Raising Health Literacy, Improving Health Outcomes
Health information can overwhelm even those with advanced medical knowledge and literacy skills. Medical science is constantly evolving. Even doctors with specialties may need to expand their knowledge to best understand a condition they may be facing. It can be particularly difficult for patients to retain information when facing frightening news.
This is why health literacy is so important. Health literacy involves the degree to which patients can understand and process what’s happening with their health. It has nothing to do with education, reading level or socioeconomic status, but rather it’s about empowering patients to know what questions to ask and providing them with information in a format they can understand.
Orlando Health understands the challenges that patients face when trying to comprehend their medical diagnoses, and makes a point to train staff, the public, and patients on the most effective ways to communicate and retain new medical knowledge. Presentations, lunch-and-learns, and providing resources for patients are just some of the ways that Orlando Health improves health literacy at its locations and in its community.
Located on the campus of Orlando Regional Medical Center is The Clifford E. Graese Community Health Library. Established in 2000, the library helps patients, family members, health care professionals and community members better understand health care through reliable and reputable resources.
Professional librarians staff the library and materials are available in person, over the telephone, by email or can be delivered directly to a patient’s hospital room. Materials are customized to a patient’s specific medical condition.
In early 2017, library staff began a new initiative to expand the reach of their resources by visiting areas where patients and family members gather, such as waiting rooms, infusion areas, special events and Orlando Health’s community hospitals.
A focus on health literacy and plain language for patients and caregivers are top priorities for the library and are being communicated through several mediums including team member and caregiver speaker events, meetings with Home Healthcare Representatives and televised programming - including a program in Spanish. Healthcare professionals nationwide have learned that the more patients and family members understand their conditions and treatment options, the better they can embrace measures to help them recover and thrive.
There are many barriers that may prevent patients from understanding their diagnosis and effectively treating it. These include language or cultural barriers, fears about asking certain questions, race, gender, age, socioeconomic status, taboos about certain health issues, or any number of things that prevent the patient from thinking of questions, formulating them, or expressing them to their healthcare provider.
Health literacy affects people’s ability to navigate the healthcare system, including filling out complex forms and locating providers and services, understanding mathematical concepts like probability and risk, engaging in self-care and managing chronic-diseases. It may even prevent them from sharing personal information, such as health history. Patients may struggle to understand how to measure medications, understand nutrition labels, or choose the best health plan for their situation.
Every individual is different. Some may have grown up in a home where they were not taught basic nutrition or preventative care. Other patients may not understand the importance of following doctor’s orders or taking their medications exactly as prescribed. People with limited health literacy often lack knowledge or have misinformation about the body as well as the nature and causes of disease. Without this knowledge, they may not understand the relationship between lifestyle factors, such as diet and exercise and various health outcomes.

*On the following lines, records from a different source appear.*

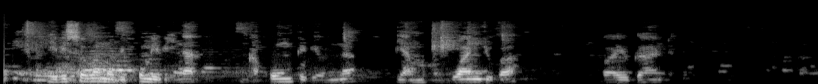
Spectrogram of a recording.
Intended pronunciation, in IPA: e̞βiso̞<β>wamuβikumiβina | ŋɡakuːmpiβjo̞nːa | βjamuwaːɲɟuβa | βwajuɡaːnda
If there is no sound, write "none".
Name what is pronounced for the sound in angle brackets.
β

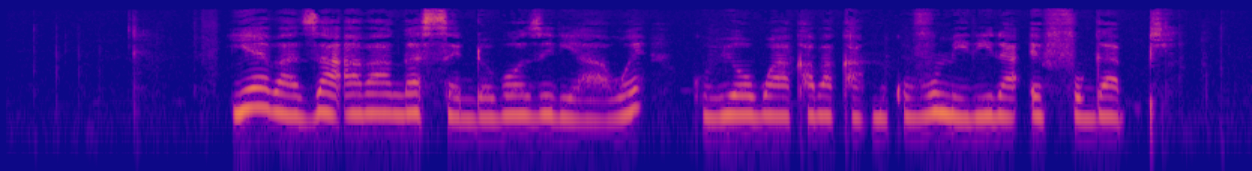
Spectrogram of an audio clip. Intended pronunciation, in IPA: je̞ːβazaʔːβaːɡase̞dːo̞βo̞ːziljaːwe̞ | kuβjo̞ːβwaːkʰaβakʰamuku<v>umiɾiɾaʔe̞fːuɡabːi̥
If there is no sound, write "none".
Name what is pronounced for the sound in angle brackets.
v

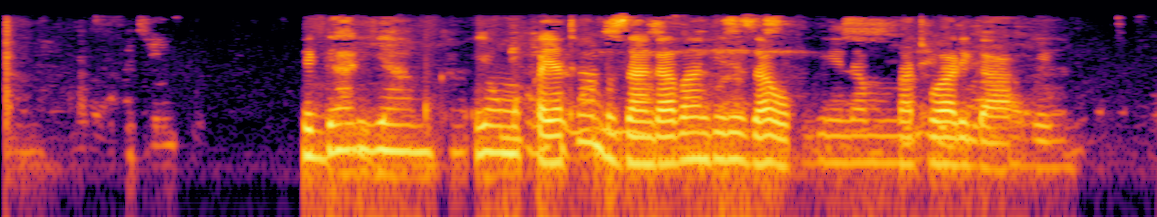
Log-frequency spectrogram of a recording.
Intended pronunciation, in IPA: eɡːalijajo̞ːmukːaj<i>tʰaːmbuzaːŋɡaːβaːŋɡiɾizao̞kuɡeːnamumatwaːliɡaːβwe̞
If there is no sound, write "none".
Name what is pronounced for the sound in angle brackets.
a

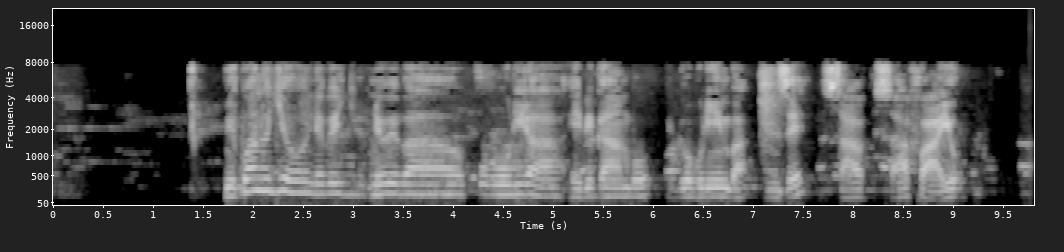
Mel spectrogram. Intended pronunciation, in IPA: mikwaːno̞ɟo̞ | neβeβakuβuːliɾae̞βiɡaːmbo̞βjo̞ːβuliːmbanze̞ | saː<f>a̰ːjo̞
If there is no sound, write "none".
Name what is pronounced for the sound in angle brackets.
f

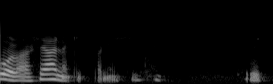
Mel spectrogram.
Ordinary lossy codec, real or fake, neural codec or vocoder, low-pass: none; fake; autoencoder, 48 kHz, 128 numbers a frame, DAC-VAE, trained on Japanese speech; 3.6 kHz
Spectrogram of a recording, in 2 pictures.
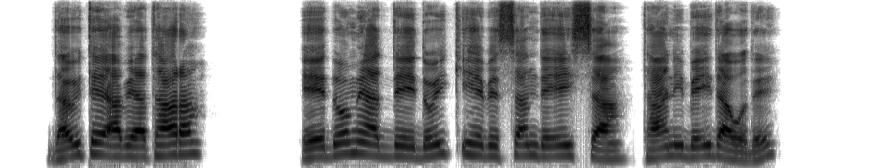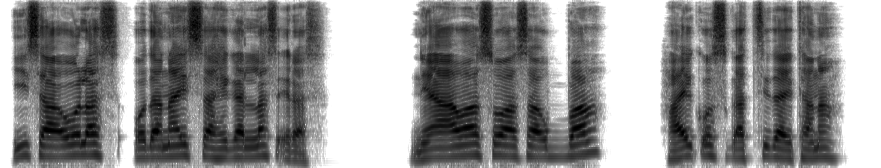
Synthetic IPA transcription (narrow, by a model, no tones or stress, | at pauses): d̪ɐwɪt̪ɛjɐbɛjɐt̪aːɾɐ | ʔe̞ːd̪o̞ːmɛɐd̪ːɛjd̪ɔjkʼːɪhɛbɛsːɐnd̪ɛʔɛjsːaːt̪aːnɪbɛʔɪd̪awɔd̪ɛ | ʔɪsaːʔoːlɐsɔd̪ɐnɐjsːɐhɛɡɐlːɐsɛ̰ɾɐ̰s | nɛaːwaːsɔːsaːʊbːaː | hɐjkʼːɔsɡɐt͡sːɪd̪ɐjt̪ɐnɐ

Fortunately, there are several things that both medical staff and patients can do to overcome some of these obstacles.
Tips for Medical Professionals
- Make the information easy for someone who is not in the medical field to understand.
- Explain verbally what is in the written resources that you provide patients. Make sure to give the patient something to read in addition to communicating the information verbally.
- Know what resources are available and assess what is best for the patient. Share these resources with the patient.
- Ask the patient if they have any questions and continue to follow up to see if they have any more.
- Understand what barriers to health literacy the patient may be facing and take extra time and care in these areas to ensure that the patient understands the message you are delivering.
- For medical directives, ask the patient if they understand what you have instructed and see if they can summarize it back to you. Watch for any discrepancies and gently address them.
- Lean on your staff if you need additional assistance to ensure that the patient feels comfortable enough to express themselves, that they have the time in which to do so, and that they can fully understand the information being presented.
Tips for Patients
- Write out a list of your symptoms, treatments, appointments, and anything else regarding your medical issue before your appointment. Include timing, duration, intensity, location and any other information that may be pertinent.
- Prepare for your appointment by doing all the research you can beforehand and formulating questions that you may have.
- Take a notebook with you to your appointment and write down what the doctor says, follow-up questions and next steps.
- Ask the doctor what resources are available to you to understand the information better.
- You might want to bring someone with you to the appointment. They can be another set of eyes and ears to help you process the information. They may even think of questions to ask you that you never would have thought of.
- Orlando Health Library Services
- Medline Plus Health Library online
- American Cancer Society
- National Institutes of Health
*Pro Tip- don’t depend on advertiser-supported sites like WebMD for your health information.